*Stored dataset items:*
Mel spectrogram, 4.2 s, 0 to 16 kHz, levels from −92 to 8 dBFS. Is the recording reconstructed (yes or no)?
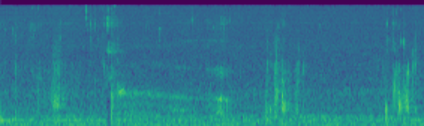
yes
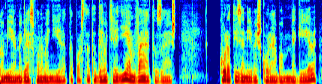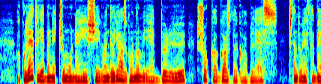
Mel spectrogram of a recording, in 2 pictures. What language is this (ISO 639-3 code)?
hun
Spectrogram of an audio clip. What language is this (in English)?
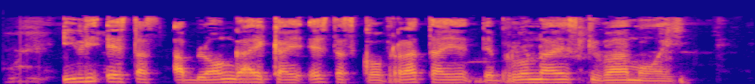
Esperanto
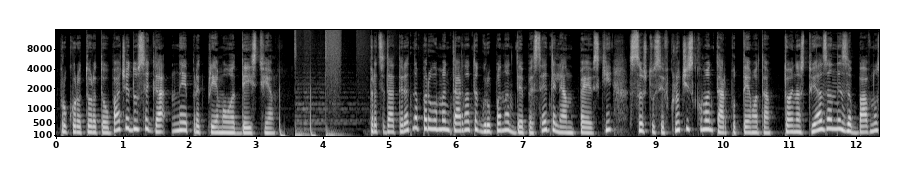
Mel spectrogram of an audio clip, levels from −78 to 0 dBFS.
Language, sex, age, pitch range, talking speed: Bulgarian, female, 20-39, 185-270 Hz, 130 wpm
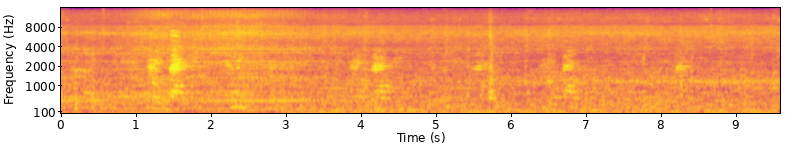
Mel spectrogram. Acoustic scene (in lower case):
subway station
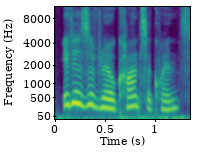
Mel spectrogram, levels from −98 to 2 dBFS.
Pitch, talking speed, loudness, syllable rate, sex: 255 Hz, 220 wpm, -15 LUFS, 6.6 syllables/s, female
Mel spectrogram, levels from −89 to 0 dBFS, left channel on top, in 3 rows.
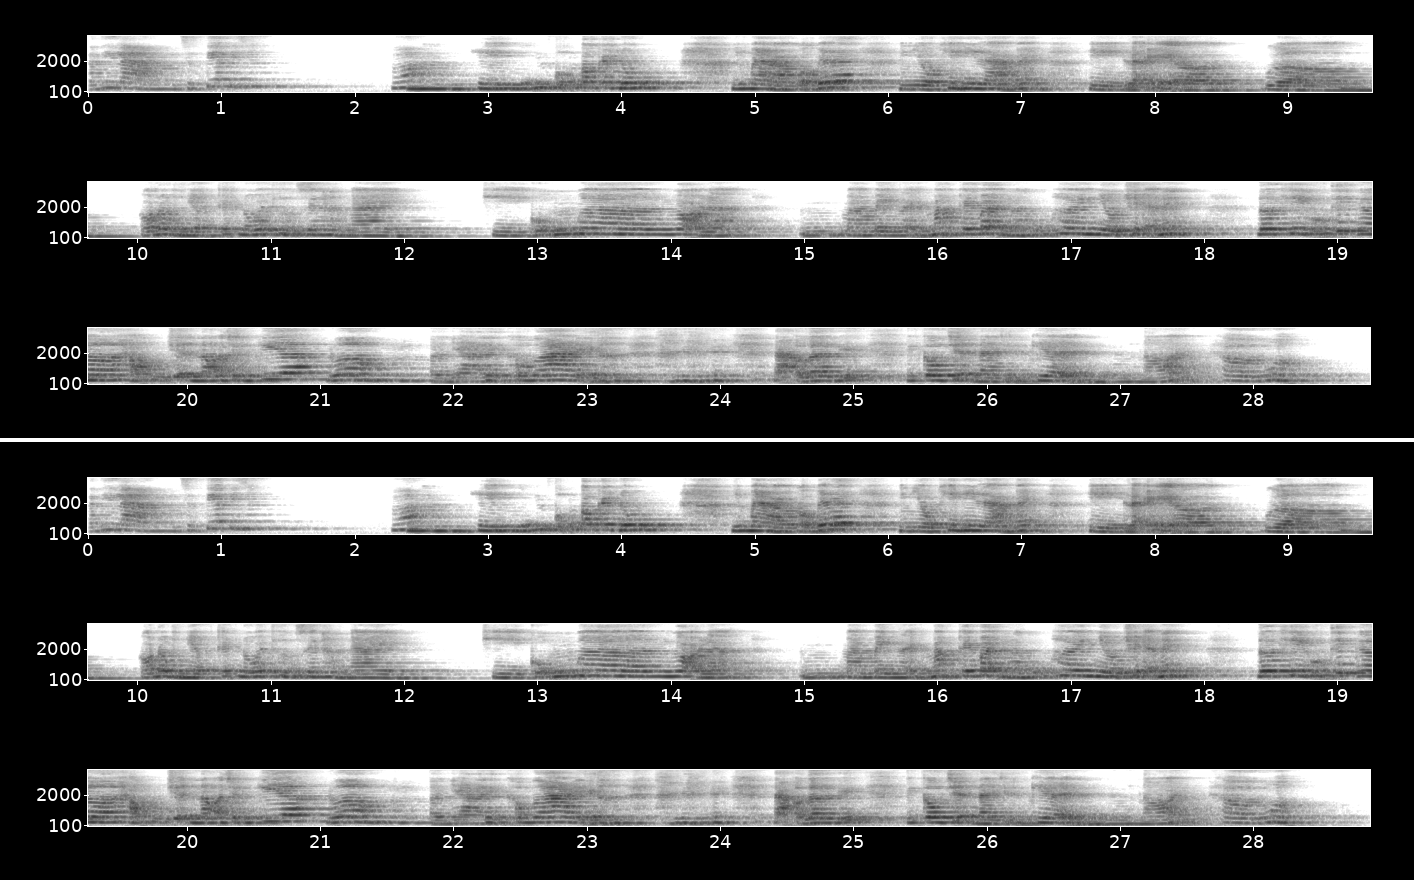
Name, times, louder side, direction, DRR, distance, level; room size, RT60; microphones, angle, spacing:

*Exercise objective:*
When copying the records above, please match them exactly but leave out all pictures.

*Response to the exercise:*
Mel spectrogram, 4.2 s, 0 to 16 kHz, levels from −92 to 8 dBFS. Is the recording reconstructed (yes or no)?
yes
Mel spectrogram of a recording, in 2 pictures. What language is this (ISO 639-3 code)?
hun
Spectrogram of an audio clip. What language is this (in English)?
Esperanto
Mel spectrogram of an audio clip, levels from −78 to 0 dBFS.
Language, sex, age, pitch range, talking speed: Bulgarian, female, 20-39, 185-270 Hz, 130 wpm
Mel spectrogram. Acoustic scene (in lower case):
subway station
Mel spectrogram, levels from −98 to 2 dBFS.
Pitch, talking speed, loudness, syllable rate, sex: 255 Hz, 220 wpm, -15 LUFS, 6.6 syllables/s, female
Mel spectrogram, levels from −89 to 0 dBFS, left channel on top, in 3 rows.
Name, times, louder side, direction, DRR, distance, level; room size, RT60; microphones, angle, spacing:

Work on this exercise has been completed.